National Institute on Drug Abuse for Teens
National Institute on Drug Abuse
Get Smart About Drugs
Become a Smoke Free Teen
What can you do to support someone who is engaging in substance use?
- Deal with your own feelings. You may feel shocked, confused, or even have your own struggles come up when dealing with substance use behaviors. Acknowledging your feelings is an important first step toward helping your loved one.
- Learn about the problem. The best way to overcome any discomfort you feel about substance use is by learning about it. Understanding how your family member is struggling can help you see the world from his or her eyes.
- Seek professional help. An assessment can help you and your loved one determine the severity of the problem as well as what treatment methods could be the most effective.
- Do not be afraid to seek family services. Substance use can be confusing and straining for the individual and the whole family. It is okay and even beneficial to your loved one to seek help in dealing with these issues as a family.
HOW TO HELP
Your loved one is saying they want to hurt or kill themselves, take them seriously, and get them
Listen with empathy and give them hope.
Show them support. The emotional roller-coaster your loved one is experiencing could stem
from a fight, breakup, disappointment, or anything else.
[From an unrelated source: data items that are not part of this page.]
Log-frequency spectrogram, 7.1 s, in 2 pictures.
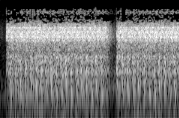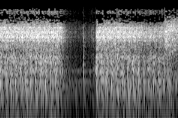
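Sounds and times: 
police riot guns firing: 0.0s - 7.1s.

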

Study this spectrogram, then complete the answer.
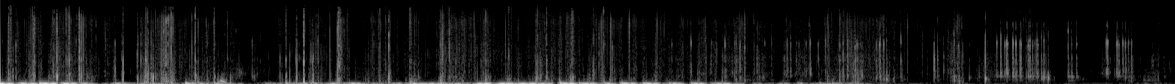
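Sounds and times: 
ASMR ear treatment crinkling, crunching and tearing: 0.0s - 11.7s.

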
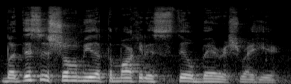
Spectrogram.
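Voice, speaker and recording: A man with a slightly high yet mellow, warm voice talks through market charts as a live host. He keeps it loose and conversational, addressing his chat directly. His voice has a slight scratchiness to it. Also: animated, fairly quick, slight background noise. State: voice getting scratchy. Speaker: trading channel host and teacher. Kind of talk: casual live chart analysis.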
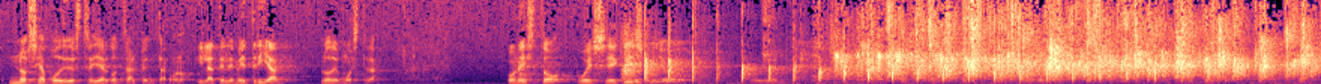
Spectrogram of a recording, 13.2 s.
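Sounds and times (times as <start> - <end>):
speech: 0.1 - 4.0, 5.0 - 8.1
audience applause: 6.2 - 13.2.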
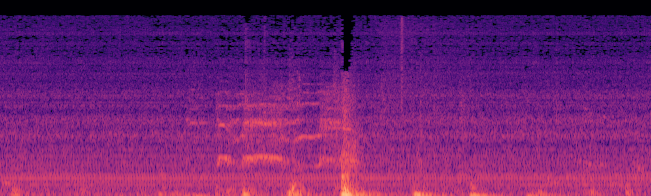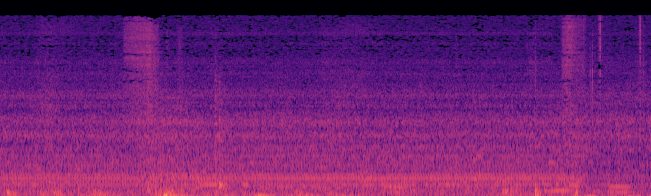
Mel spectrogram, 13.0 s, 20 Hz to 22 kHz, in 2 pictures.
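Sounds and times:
steady hum: 0:00.0 - 0:13.0
soft low thumps: 0:02.4 - 0:09.7.

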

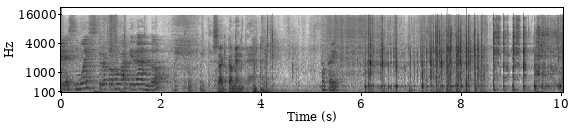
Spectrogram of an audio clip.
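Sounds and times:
plastic packet crinkling: 0:05.3 - 0:08.6
spoon scraping steel pot: 0:05.3 - 0:10.0.

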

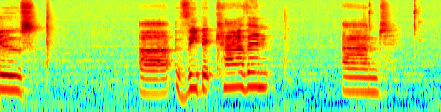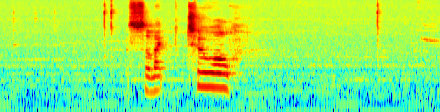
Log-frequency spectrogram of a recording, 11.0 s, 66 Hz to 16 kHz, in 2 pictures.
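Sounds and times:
low steady hum: 0:00.0 - 0:11.0
computer mouse clicks: 0:06.8 - 0:07.0.

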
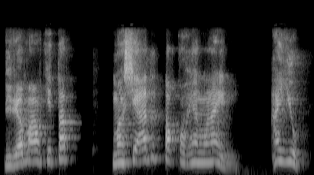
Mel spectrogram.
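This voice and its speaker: Indonesian preacher, pitch swinging high and low. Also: animated, normal speed. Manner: keeps asking listeners "right?". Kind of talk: conversational sermon.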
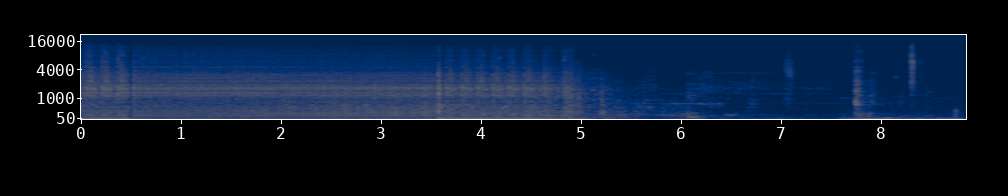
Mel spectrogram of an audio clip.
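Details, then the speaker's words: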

Do not disregard their feelings!
Talking about wanting to die or kill themselves
Looking for a way to kill themselves
Talking about feeling hopeless
Expressing no reason to live
Talking about being a burden to others
Giving away prize or personal possessions
Increased use of alcohol or drugs
Sleeping too little or too much
Withdrawing or isolating from previously enjoyed activities
Loss of relationship
Extreme mood swings
Previous suicidal attempts
Family history of suicide
American Foundation for Suicide Prevention
Crisis Text Line
Center for Disease Control and Prevention
Local After School Hours Help
National Alliance on Mental Health Illness-Self Harm
National Institute of Mental Health
National Institute of Mental Health-Suicide Prevention
National Suicide Prevention Lifeline
The Trevor Project
Free printable coloring and activity book ages 8-12:
National Institute of Mental Health